At Duke University, the priority for fellowship training is to develop outstanding pediatric infectious disease specialists who will be future leaders in clinical care and research. The breadth and depth of our division, department, and the institution enable us to develop training plans that are both flexible and customized to the unique needs and career goals of each fellow. While a major goal of our division is to train the next generation of independent pediatric physician-scientists, our program provides excellent training for fellows who plan to pursue an academic clinical career in pediatric ID or an academic position in antimicrobial stewardship, hospital epidemiology and infection control, or medical education.

Duke University is one of the leading medical centers in the world, providing a diversity of patients and specialized training experiences to our fellows. The first year of our fellowship program is focused on clinical training. During this year, fellows have primary responsibility for managing patients on the two parallel inpatient consult services. Unlike many subspecialty consult services, our teams are truly fellow-driven. This means that our fellows function at a higher level than pediatric ID fellows at many other medical centers and learn to practice independently while exercising critical thinking. We are one of the few pediatric ID divisions that has a dedicated transplant ID service, which is staffed by two full-time clinical faculty. During the first year, fellows rotate between the general pediatric ID service and the pediatric transplant ID service.

Although there are many fellowship programs that provide high-quality clinical training in pediatric ID, few provide the breadth of resources and mentors for research training that Duke offers. Our goal is to develop fellows for future academic independence. To accomplish this goal, we offer three major research tracks (Clinical Research, Basic Science Research, and Global Health Research), with countless research opportunities in numerous ID arenas. We have had tremendous success with fellows successfully competing for NIH career development (K) awards and other large research grants during fellowship or after the transition to junior faculty. Many of our former trainees are now R01-funded clinical, translational, or basic science researchers.

At Duke, our fellows complete their ID training with excellent clinical acumen and confidence, coupled with superb research skills and accomplishments. Our training program routinely positions fellows in a favorable position for both their preferred faculty position and the launching of a successful independent research program.
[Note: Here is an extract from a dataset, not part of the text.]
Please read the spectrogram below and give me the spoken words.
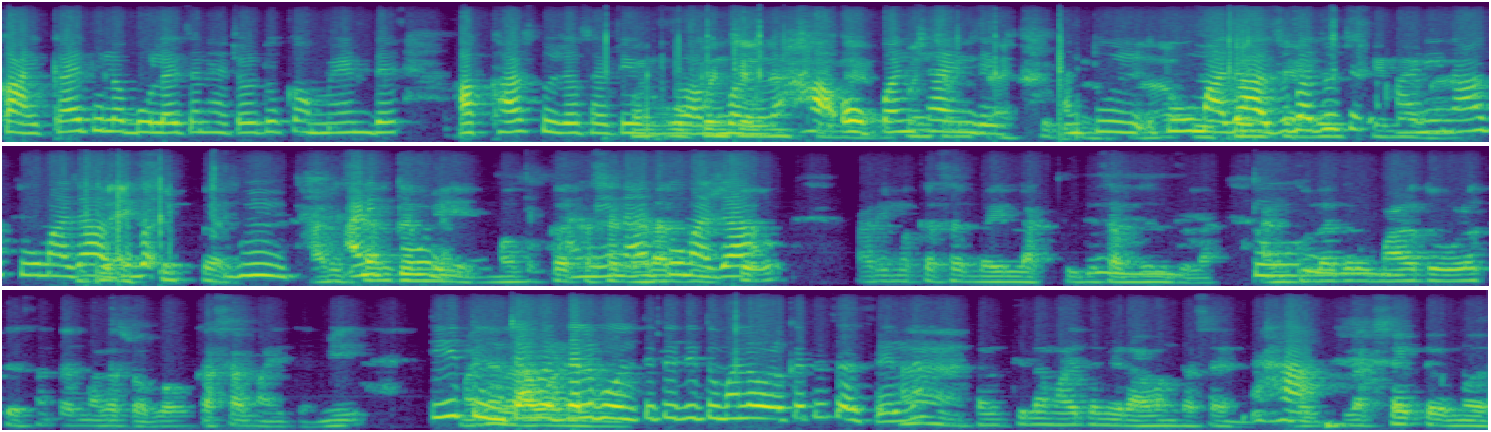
काय काय तुला बोलायचं आणि ह्याच्यावर तू कमेंट दे. हा खास तुझ्यासाठी ब्लॉग बनवला. हा ओपन challenge दे. आणि तू. तू माझ्या आजूबाजूचे आणि ना, तू माझ्या आजूबाजू आणि तू- आणि ना तू माझ्या- आणि मग कसं बैल लागतो ते समजेल तुला. आणि तुला जर मला तू ओळखतेस ना तर मला स्वभाव कसा माहीत आहे? मी ती माझ्या तुमच्याबद्दल रावणाला- बोलते तर ती तुम्हाला ओळखतच असेल ना? हा कारण तिला माहीत आहे मी रावण कसा आहे. हा. लक्षात ठेव मग.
Program Overview

   
Positions offered per year Two per year (started July 2017)
Current number of fellows Five
Program duration Three years
Accrediting body Accreditation Council for Graduate Medical Education
Match participation? Yes
How to apply? Electronic Residency Application Services (ERAS)
Average number of inpatient consults per week 20 to 25 for each consult service
Contact person Jodi Russell
Fellowship Program Coordinator
DUMC, Box 2739
Durham, NC  27710
919.684.3829
jodi.russell@duke.edu
Program director

Matthew S. Kelly, MD, MPH
Assistant Professor of Pediatrics
919.668.4855
matthew.kelly@duke.edu

Associate program director Amelia B. Thompson, MD, MPH
Assistant Professor of Pediatrics
919.681.9855
amelia.thompson@duke.edu
Current fellows

Third-Year
Frances M. Saccoccio, MD, PhD

Second-Year
Bradford A. Becken, III, MD
Jacob T. Kilgore, MD

First-Year
Sarah M. Heston, MD
Sanya Thomas, MD

Arriving July 2019
Areej Bukhari, MD